But he said more funding for services like a provincial drug strategy would help reduce the need for police involvement.
"Enforcement is an important part of that but so is addictions treatment and so is education and so is harm reduction, so I think that when we fund all of those sort of broader strategies and public supports or social supports, we have to do it with the reliance on a community response rather than just an enforcement response."
Cooper said Saskatchewan police are already working toward more partnerships in that vein.
Cities can't control ministries that fund social issues: Clark
Saskatoon Mayor Charlie Clark said he recognizes that the community is not going to be able to "arrest our way out of crime."
But he said the city does not control funding that goes toward addressing the root causes of crime.
"For the city to simply think that by us reducing our funding to police that we can address these issues when we don't actually have control over the ministries that fund the social issues — it doesn't work that way," said Clark.
He said aligning the community efforts with those of the provincial government is key to improving the situation.
"The Safe Community Action Alliance, along with the community safety and well-being partners table, has put forward dozens of recommendations to the provincial government, particularly around youth, addictions and mental health and some of these issues.
"And we've been getting engagement with the provincial government and these ministries. We think there's a lot more opportunity to address these issues and to work together."
He said anybody who is interested in the conversation about redirecting funds toward social services can contact the city to participate in their efforts. Saskatchewan Premier Scott Moe said restructuring police services is not being actively considered but that he is open to discussions.

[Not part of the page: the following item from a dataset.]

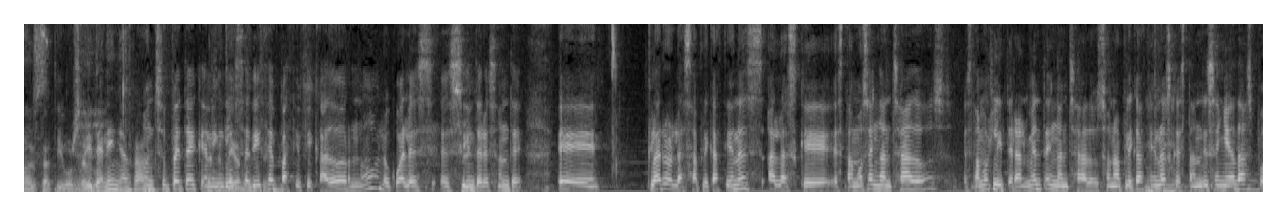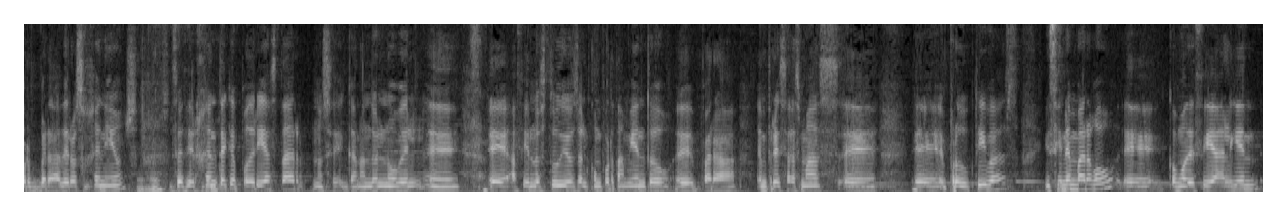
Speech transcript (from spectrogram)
adultos ilustrativo, y de niños. claro. Un chupete que en inglés se dice pacificador, ¿no? Lo cual es, es Sí. interesante. Eh, claro, las aplicaciones a las que estamos enganchados, estamos literalmente enganchados. Son aplicaciones que están diseñadas por verdaderos genios, es decir, gente que podría estar, no sé, ganando el Nobel, eh, eh, haciendo estudios del comportamiento eh, para empresas más productivas. Y sin embargo, como decía alguien,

"There is a very important conversation I think as we move forward through the next number of days and it's been an ongoing conversation," said Moe.